**Recorded data:**
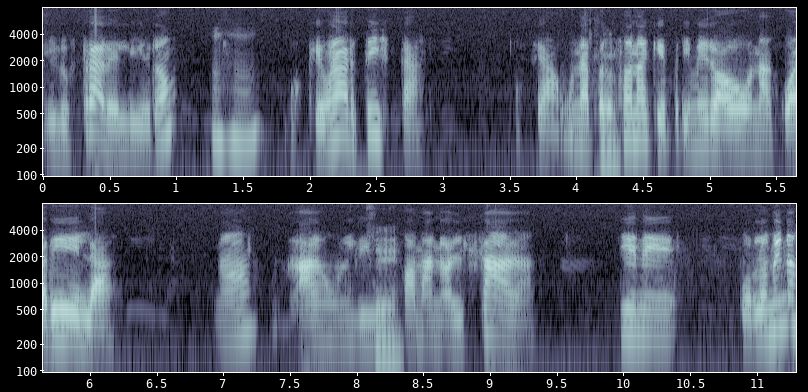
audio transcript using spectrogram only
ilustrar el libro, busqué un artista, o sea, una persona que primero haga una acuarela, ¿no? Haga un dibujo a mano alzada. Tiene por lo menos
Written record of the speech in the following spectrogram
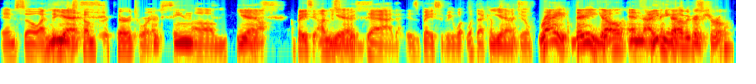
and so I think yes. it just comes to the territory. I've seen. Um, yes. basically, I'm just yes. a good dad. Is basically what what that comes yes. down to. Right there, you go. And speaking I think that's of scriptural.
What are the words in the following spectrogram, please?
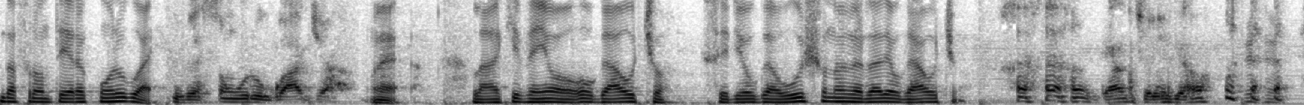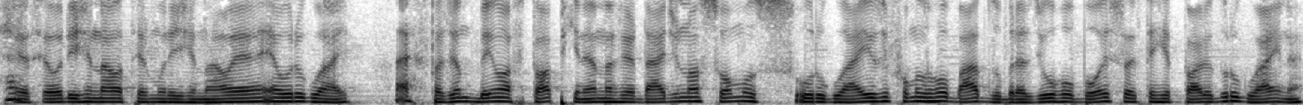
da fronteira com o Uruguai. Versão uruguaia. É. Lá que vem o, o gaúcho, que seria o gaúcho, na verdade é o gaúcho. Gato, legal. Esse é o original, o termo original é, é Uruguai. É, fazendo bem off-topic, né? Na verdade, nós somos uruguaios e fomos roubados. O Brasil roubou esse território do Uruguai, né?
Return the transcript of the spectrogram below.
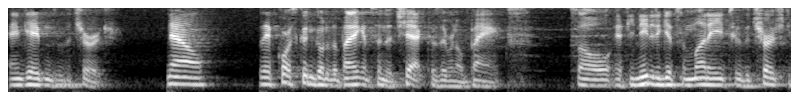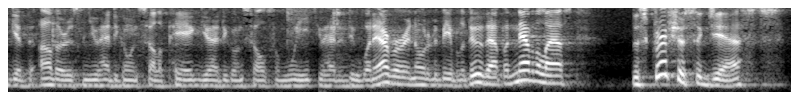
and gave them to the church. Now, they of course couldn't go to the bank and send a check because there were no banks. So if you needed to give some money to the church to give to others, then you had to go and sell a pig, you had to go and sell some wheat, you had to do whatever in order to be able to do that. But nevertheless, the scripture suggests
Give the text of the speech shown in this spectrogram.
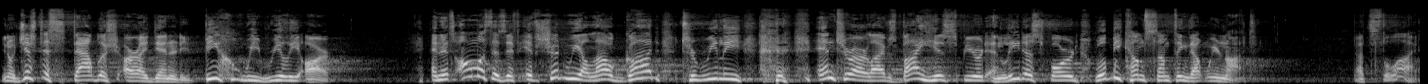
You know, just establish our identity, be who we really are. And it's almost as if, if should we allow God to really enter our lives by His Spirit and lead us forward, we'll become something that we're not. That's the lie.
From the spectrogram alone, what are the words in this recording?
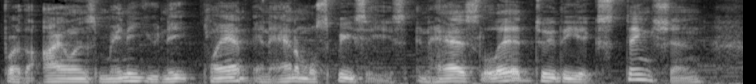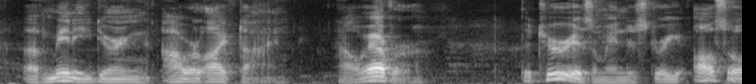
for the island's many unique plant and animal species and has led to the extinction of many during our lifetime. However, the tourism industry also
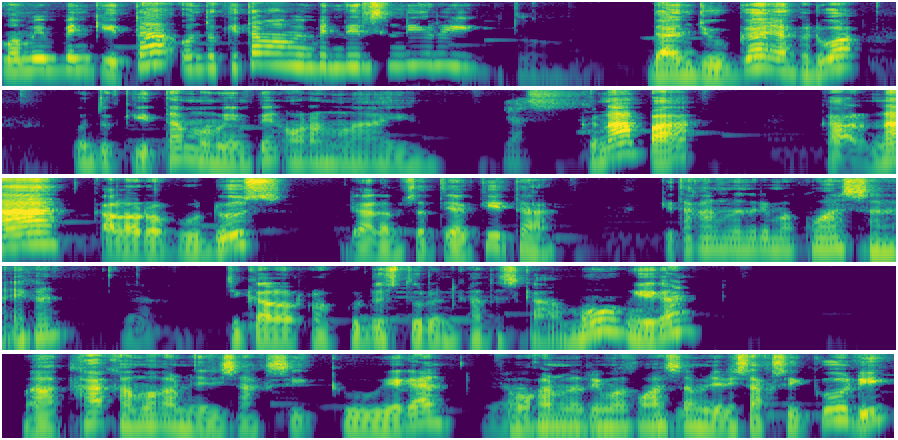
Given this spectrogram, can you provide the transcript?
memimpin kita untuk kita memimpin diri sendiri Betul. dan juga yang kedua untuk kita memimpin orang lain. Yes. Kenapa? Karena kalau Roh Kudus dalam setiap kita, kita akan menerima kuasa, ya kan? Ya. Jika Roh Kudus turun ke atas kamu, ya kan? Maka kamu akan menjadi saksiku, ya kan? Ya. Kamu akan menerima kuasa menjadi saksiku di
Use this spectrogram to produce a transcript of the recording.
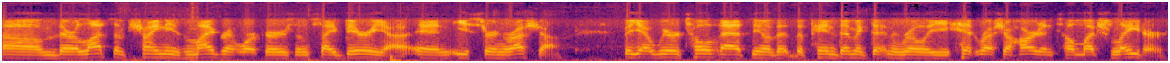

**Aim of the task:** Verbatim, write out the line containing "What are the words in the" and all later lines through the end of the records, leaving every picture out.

**Worked solution:**
What are the words in the following spectrogram, please?
da fronteira com o Uruguai. Versão uruguaia. É. Lá que vem o, o gaúcho, que seria o gaúcho, na verdade é o gaúcho. Gato, legal. Esse é o original, o termo original é, é Uruguai. É, fazendo bem off-topic, né? Na verdade, nós somos uruguaios e fomos roubados. O Brasil roubou esse território do Uruguai, né?
Return the transcript of the spectrogram below.
and gave them to the church. Now, they of course couldn't go to the bank and send a check because there were no banks. So if you needed to give some money to the church to give to others, then you had to go and sell a pig, you had to go and sell some wheat, you had to do whatever in order to be able to do that. But nevertheless, the scripture suggests
Give the text of the speech shown in this spectrogram.
You know, just establish our identity, be who we really are. And it's almost as if, if should we allow God to really enter our lives by His Spirit and lead us forward, we'll become something that we're not. That's the lie.
From the spectrogram alone, what are the words in this recording?
for the island's many unique plant and animal species and has led to the extinction of many during our lifetime. However, the tourism industry also
Given this spectrogram, can you provide the transcript?
memimpin kita untuk kita memimpin diri sendiri Betul. dan juga yang kedua untuk kita memimpin orang lain. Yes. Kenapa? Karena kalau Roh Kudus dalam setiap kita, kita akan menerima kuasa, ya kan? Ya. Jika Roh Kudus turun ke atas kamu, ya kan? Maka kamu akan menjadi saksiku, ya kan? Ya. Kamu akan menerima kuasa menjadi saksiku di
Use this spectrogram to produce a transcript of the recording.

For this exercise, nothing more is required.